We arrived to find 54th Street almost devoid of people. It was already close to noon, the time people were supposed to arrive for the march. This didn't look good and it was confirming my previous estimates of low turnout. There were a few people milling about but, as in previous protests, the block should have been filled to bursting from one end to the other. I made my way to the corner to look down First Avenue....there were the multitudes, lined up in the avenue, waiting to march. It seems most people had made their way to East 50th Street, not 54th.
Sign maker plying his craft.
We got into line right next to a cool bunch of peace musicians that were playing strange-sounding tunes on instruments as diverse as a seashell, a saxaphone and a drum. A bunch of singing marchers accompanied them. The overall effect was uplifting as marchers walked along, singing or clapping out the rhythm. The sun was out and that added a euphoric feeling to parade whose demand was the abolition of nuclear weapons worldwide - including those held by our own country, the only nation that has ever used them against a people.
This guy is playing a seashell and carrying a drum and symbol. A bit eerie but fabulous!
The people's marching band for peace!
We had started out marching with Brooklyn Parents For Peace, our local group but right next to us was also Camp Kinderland - the progressive, secular Jewish camp which I attended as a kid and to which both of our kids had gone for so many years.
Our local group - Brooklyn Parents For Peace.
Camp Kinderland marches for peace.
Ensconced in the parade it was hard to get a grip on how many people were marching - but it was a lot. Later, at the rally in Central Park, the organizers, United For Peace And Justice announced an estimate of 40,000. Accurate or not, it was correct to say a lot of New Yorkers had turned out to make their voices heard.
Young and old, the line stretched down First Avenue and into the distance.
A wonderful component this time around was the presence of thousands of Japanese citizens.
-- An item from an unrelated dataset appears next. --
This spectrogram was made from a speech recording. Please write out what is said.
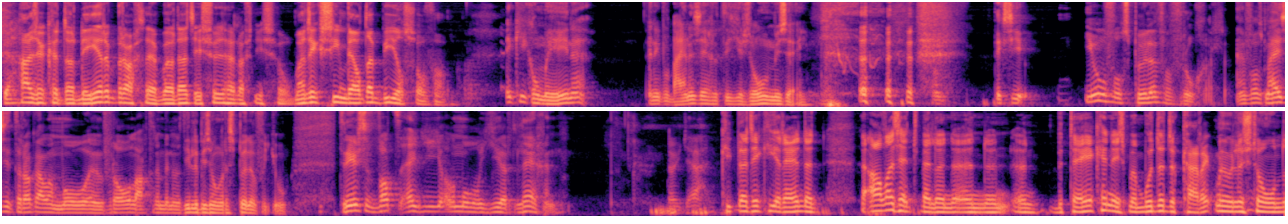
Ja. Als ik het er neergebracht heb, maar dat is zelf niet zo. Maar ik zie wel dat bios zo van. Ik kijk om me heen en ik wil bijna zeggen, het is hier zo'n museum. Ik zie heel veel spullen van vroeger. En volgens mij zit er ook allemaal een verhaal achter en met hele bijzondere spullen voor jou. Ten eerste, wat heb je allemaal hier liggen? Nou ja, kijk dat ik hierin, dat, alles heeft wel een, een, een, betekenis. Mijn moeder de karkmeulen stond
A large contingent was in town to attend the United Nations debate on the Nuclear Non-Proliferation Treaty (which Bush is seeking to abrogate). They took advantage to participate in the peace march as well. Veterans of that country's struggle against nukes, they were festooned with colorful banners and distributed origami to the other marchers. They also collected signatures from marchers and onlookers on petitions demanding abolition of all nuclear weapons. They were very friendly and very well received.
At the rally, the mayor of Hiroshima, one of only two cities in the world that had been the target of nuclear weapons, spoke to the crowd. Then a survivor of the bomb from Hiroshima described the mental and physical anguish and living hell that his life became in the decades since. These people knew full well the nigthmarish effects that nuclear war portends for humanity.
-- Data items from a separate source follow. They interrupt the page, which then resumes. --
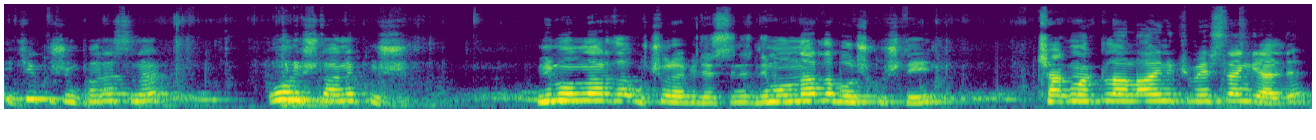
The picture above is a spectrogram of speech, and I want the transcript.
iki kuşun parasına 13 tane kuş. Limonlar da uçurabilirsiniz. Limonlar da boş kuş değil. Çakmaklarla aynı kümesten geldi.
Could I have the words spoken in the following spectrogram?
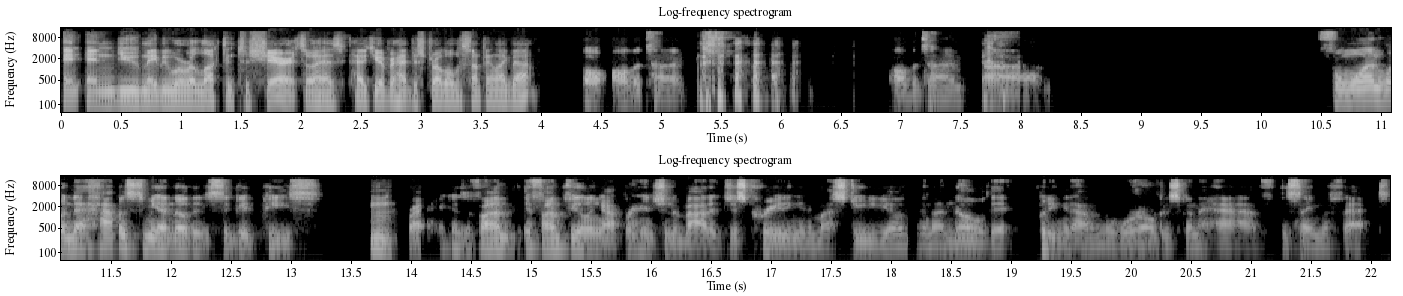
and, and you maybe were reluctant to share it. So has has you ever had to struggle with something like that? All, all the time. all the time. Um, for one, when that happens to me, I know that it's a good piece, mm. right? Because if I'm if I'm feeling apprehension about it, just creating it in my studio, then I know that putting it out in the world is going to have the same effect.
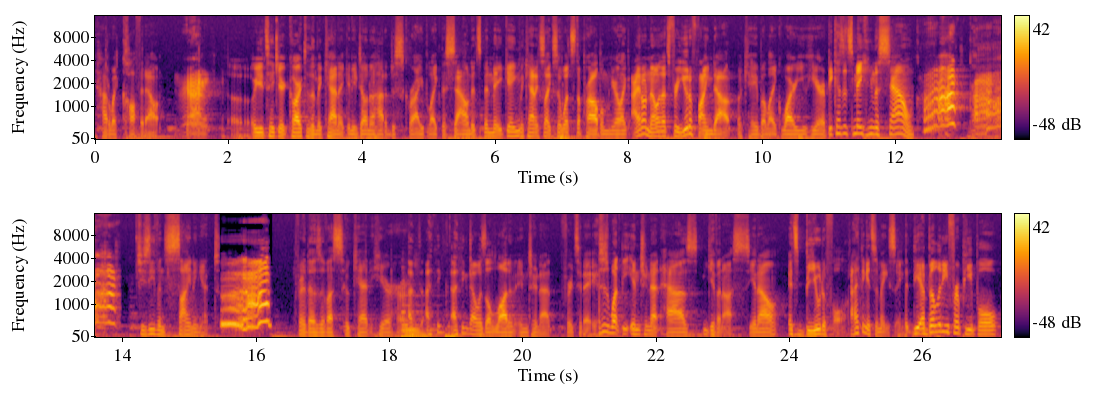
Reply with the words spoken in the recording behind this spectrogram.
how do I cough it out? Uh, or you take your car to the mechanic and you don't know how to describe like the sound it's been making. Mechanic's like, so what's the problem? And you're like, I don't know. That's for you to find out. Okay, but like, why are you here? Because it's making the sound. She's even signing it. For those of us who can't hear her, I, I think I think that was a lot of internet for today. This is what the internet has given us. You know, it's beautiful. I think it's amazing. The ability for people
There were many people from Japan who had travelled here to participate.
We pass Grand Central Station.
Stacey and Rock - on the march.
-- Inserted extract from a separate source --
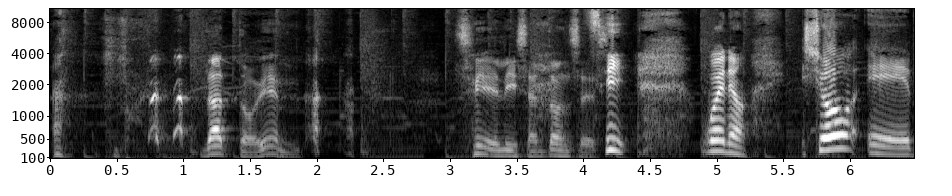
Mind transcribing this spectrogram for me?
Dato, bien. Sí, Elisa, entonces. Sí, bueno, yo, eh,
One woman carried a portrait of our great leader.
Marching up to the park.
When we got to the park, marshalls assisted people into areas that would depict a giant peace sign when viewed from the air.
Here's a photo of the human peace sign at Central Park on Sunday, May 1st.
More Japanese marchers at the park.
It had been a long day as we walked out of the park and to a subway that would take us back to Brooklyn. We realized that there's much more to be done if we are to awaken the American people to the harm that is being done in their name by a small band that has grabbed control of our government.
On the domestic front, people are suddenly becoming aware that this is most certainly not what they voted for: they did not vote for severe cuts or elimination of Medicare, Social Security and other social services. They did not vote for despoiling the environment on behalf of the oil companies' bottom line. But now we must show them that they also did not vote for a dirty war to subjugate the people of the Iraq or to use nuclear weapons as a tool of domination against countries that want to follow a different path than that which Bush has chosen for them.
A group of good kids in Central Park. Our future.